When will we see the futility, like the Russians did when they pulled out of Afghanistan after eight years?

We have been there for 10 years without making any headway. We have only been causing destruction and creating widows in Afghanistan, in Australia and other countries.

There is no light at the end of the Afghan tunnel, but our tunnel visioned politicians haven’t come to grips with this.

The money we spend in Afghanistan would be better spent in flood and cyclone ravaged Queensland. It is absolutely shameful that after four months many Australians still have no place to live, while we spend billions of dollars in Afghanistan. As a matter of fact I heard on the radio that Australia has so far spent 6 billion dollars on this futile war.

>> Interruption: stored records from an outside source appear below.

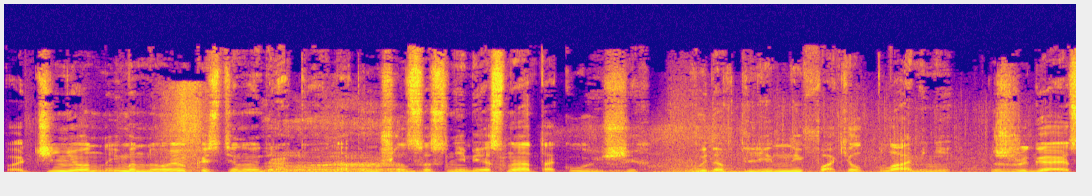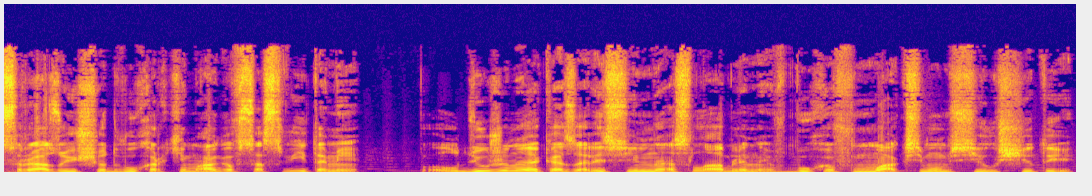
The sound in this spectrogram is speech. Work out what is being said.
Подчиненный мною костяной дракон обрушился с небес на атакующих, выдав длинный факел пламени, сжигая сразу еще двух архимагов со свитами. Полдюжины оказались сильно ослаблены, вбухав максимум сил щиты.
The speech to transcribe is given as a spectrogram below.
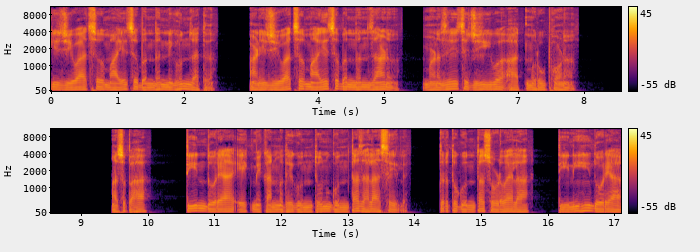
की जीवाचं मायेचं बंधन निघून जातं आणि जीवाचं मायेचं बंधन जाणं म्हणजेच जीव आत्मरूप होणं. असं पहा तीन दोऱ्या एकमेकांमध्ये गुंतून गुंता झाला असेल तर तो गुंता सोडवायला तिन्ही दोऱ्या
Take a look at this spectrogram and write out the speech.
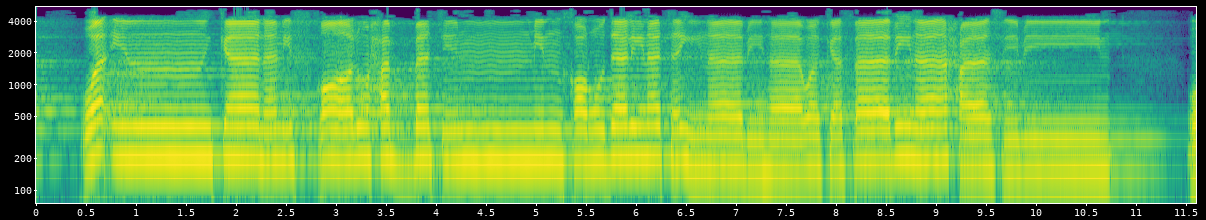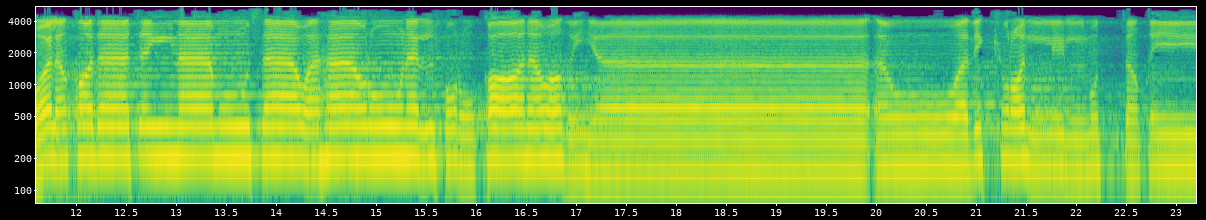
وإن كان مثقال حبة من خردل نتينا بها وكفى بنا حاسبين ولقد آتينا موسى وهارون الفرقان وضياء وذكرا للمتقين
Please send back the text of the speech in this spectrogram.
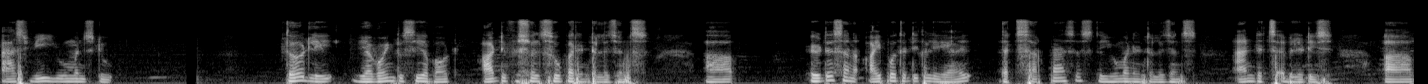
as we humans do. Thirdly we are going to see about artificial super intelligence uh, it is an hypothetical AI that surpasses the human intelligence and its abilities. Uh,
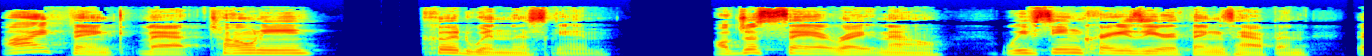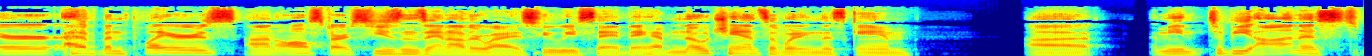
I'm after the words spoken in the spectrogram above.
I think that Tony could win this game. I'll just say it right now. We've seen crazier things happen. There have been players on All Star seasons and otherwise who we say they have no chance of winning this game. Uh, I mean, to be honest,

Just imagine the benefits, had this amount of money been spent on infrastructure in Australia.

A cynic would say that the reason we partake in wars is to keep the armament and ammunition factories working full steam ahead.

It is about time that the Australian people speak up and let the government know what they think about this futile war that is costly to Australia in resources and lives, and patently clear that there isn’t the faintest hope of winning.

I implore all Australians who agree with the above sentiment to talk to their federal members and tell them that sacrificing our young men has to stop. - Werner

My thought for today: - Werner
Conflict cannot survive without your participation. Wayne Dyer